Marc Becker, Margaret Power, Tony Wood, and Jacob Zumoff, editors of Transnational Communism across the Americas, answers questions on his scholarly influences, discoveries, and reader takeaways from his new book.
Q: Why did you decide to write this book?
The idea for the book came out of a panel all four editors took part in at the American Historical Association (AHA) conference in Chicago in 2019. We were very struck by the level of interest in the topic, and in the buzz around histories of transnational radicalism. Several publishers asked if we wanted to expand our panel into a book, and after thinking and talking about it we decided an edited volume was the way to go. It provided us with an opportunity to bring in a wider range of scholars and topics, and to broaden the conversation in ways that pleasantly surprised us along the way.
Q: What is the most interesting discovery you made while researching and writing your book?
Although a substantial amount of literature on communist parties in individual countries exists, remarkably little has been written that highlights the transnational history of communism throughout the Americas. Scholars from the Global North have written most of the studies that examine transnational connections among communist parties. Despite the paucity of literature on this topic, we found an amazing number of connections between and among communist parties throughout the region. We trust that this pioneering work will stimulate more studies on transnational communism since it is a very rich and underexplored field.

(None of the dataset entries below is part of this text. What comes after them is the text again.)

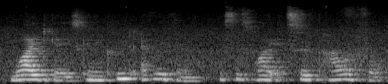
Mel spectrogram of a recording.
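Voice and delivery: ordinary delivery

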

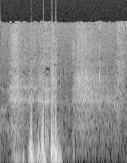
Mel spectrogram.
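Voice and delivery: a sudden burst of loud breathy laughter. Real, not acted. Teacher laughing at herself before the students, loud laughter. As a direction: laugh out loud at your own habit. Laughing at own repeated phrase.

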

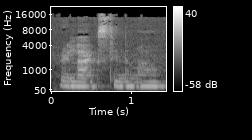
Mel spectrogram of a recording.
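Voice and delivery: normal talking voice

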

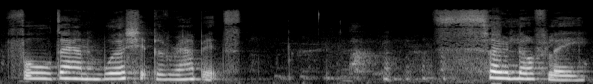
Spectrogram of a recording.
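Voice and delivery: swooning adoration; adoring gush. Pretend. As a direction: worship the cute creature. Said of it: "look at the nice porcupine".

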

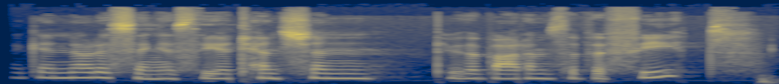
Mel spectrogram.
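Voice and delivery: calm, unhurried meditation guide with long pauses; guided meditation. Acted. Leads a walking meditation.

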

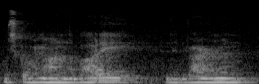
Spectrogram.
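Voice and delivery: normal talking voice

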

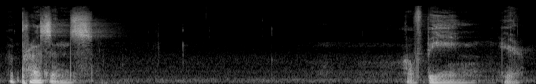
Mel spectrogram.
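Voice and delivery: calm meditation guide with long pauses; guided meditation. Acted. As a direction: guide them gently through the body, leaving long silences.

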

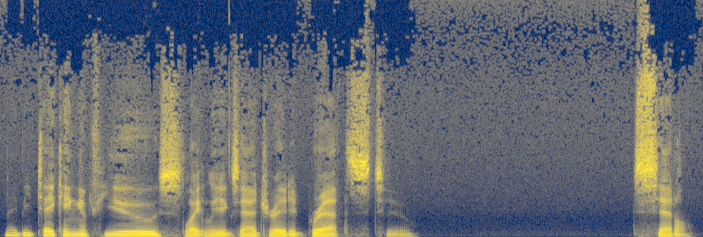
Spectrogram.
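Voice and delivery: unhurried meditation guide with long pauses; guided meditation. Acted. Teacher inviting listeners back home in the body, guided meditation.

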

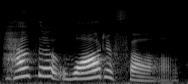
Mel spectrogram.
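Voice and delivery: guided meditation. Acted. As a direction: lead the room gently into stillness.

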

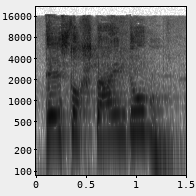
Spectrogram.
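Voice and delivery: high, loud spiteful jab; snide. A narrator's reading. Stroh sneering about the stone to Sau, high and spiteful. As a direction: needle it spitefully, pitched high. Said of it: "giftelt Stroh".

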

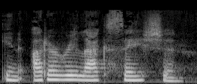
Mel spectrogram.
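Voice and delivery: calm, unhurried meditation guide with long pauses; short soothing phrases, falling gently into silence; guided meditation. Real, not acted. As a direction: guide them into spacious ease, letting each phrase settle.

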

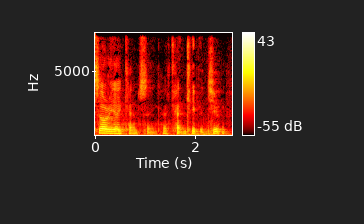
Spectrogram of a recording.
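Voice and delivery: ordinary delivery

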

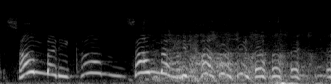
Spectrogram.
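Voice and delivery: put-on child calling anyone. Child alone in bed calling for anyone, high and wailing. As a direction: plead like a kid, dragging the words. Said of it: "suddenly it was like".

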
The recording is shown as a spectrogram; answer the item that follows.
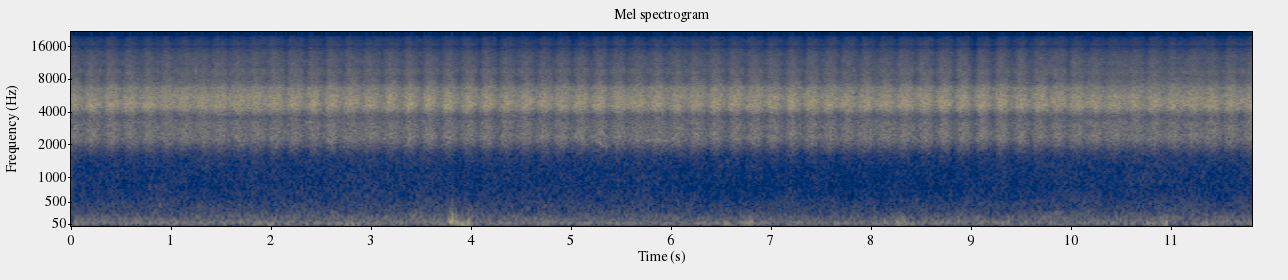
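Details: Cricket chirping in a natural outdoor setting: a dense, high, shimmering trill pulsing steadily at about two and a half beats per second, continuous throughout, with faint low rustling underneath.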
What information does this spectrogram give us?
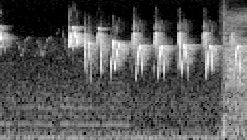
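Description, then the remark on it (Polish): A songbird sings a quick series of about eight bright, high chirps in a steady rhythm, clear, with no voices, ending in a brief burst of noise. “To może w takim razie niech teraz jakiś skowronek zaśpiewa. Hmm? albo słowik.”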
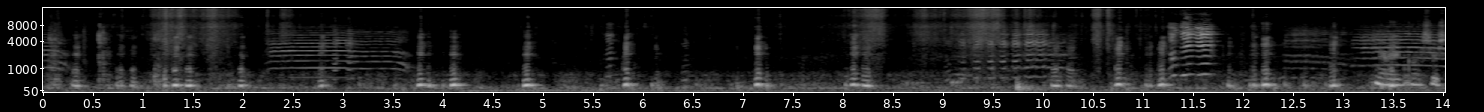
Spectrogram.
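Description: A doe goat talking to her newborn twin kids in a run of short, low grunts, with a few longer, higher-pitched bleats.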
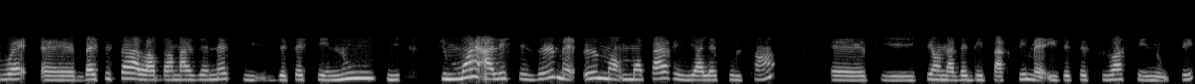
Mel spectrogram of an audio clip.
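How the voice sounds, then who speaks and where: In a Quebec accent, a woman speaks with a fairly high pitch. Her pitch varies in an ordinary way. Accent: Québécois French. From Quebec, Montreal area near Kahnawake. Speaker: photographer. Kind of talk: interview conversation. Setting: in person. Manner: halting.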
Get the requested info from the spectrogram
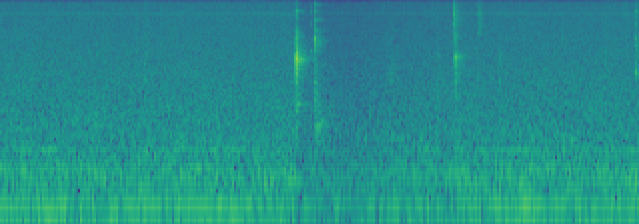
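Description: Steady low hiss of a quiet small room, broken by a sharp click about three seconds in, a second small click just after it, and a fainter tick a second and a half later, as makeup tools are handled on a counter.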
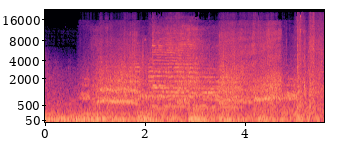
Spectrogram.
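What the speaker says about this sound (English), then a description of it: "The crash involved 2 cars." Cars on a deserted road skid with a long tire screech and grinding, close and loud, with a crash-like burst of noise partway through and no talking.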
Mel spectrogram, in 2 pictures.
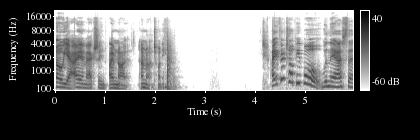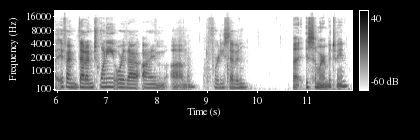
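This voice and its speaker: Woman, late twenties, streamer; bright tone with some fry; chatty, teasing, self-deprecating. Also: mid-range voice, lively intonation, normal speed. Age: 20s. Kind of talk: casual live-stream chat while crafting.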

Q: What myths do you hope your book will dispel or what do you hope your book will help readers unlearn?
Many people assume that Latin America’s radical tradition is a result of external influences and that Marxists emphasize economic issues to the exclusion of a concern for race and gender. Our edited volume demonstrates that influences flowed in many different directions, and that many communists in Latin America had an understanding of the broad range of oppressions that exist in Latin America and the need to confront them on many different levels.
Q: Which part of the publishing process did you find the most interesting?
One of the most interesting aspects was working with historians who not only come from different countries, but who research different countries and time periods. In editing the volume, we had the opportunity to engage with a variety of scholars who approached this topic from a variety of perspectives. A result was a very engaging and intellectually stimulating experience that helped us reconceptualize our own research.
Q: What is your advice to scholars/authors who want to take on a similar project?
Reach out to other scholars who have done transnational research as well as those who examine the specific countries you are studying. Join a community of like-minded scholars so you have people with whom to discuss your findings and who will share their research with you. Instead of thinking of your work as a product of your own individual investigation, think of it more as the result of a collective effort.
Q: What do you like to read/watch/or listen to for fun?
A Roger Waters concert. Swimming in Lake Michigan when it is warm enough and in the city pools when it is not. Watching foreign detective shows or crime dramas because so long as the show is in a foreign language, it is educational. Although truth be told, you do learn about a society by the way it presents such shows. Cleaning the house and making everything neat and tidy. Going on long walks in the woods with the pooch. Talking with friends. Playing with archival docs. Bike rides on empty roads. Filling out silly Q&As.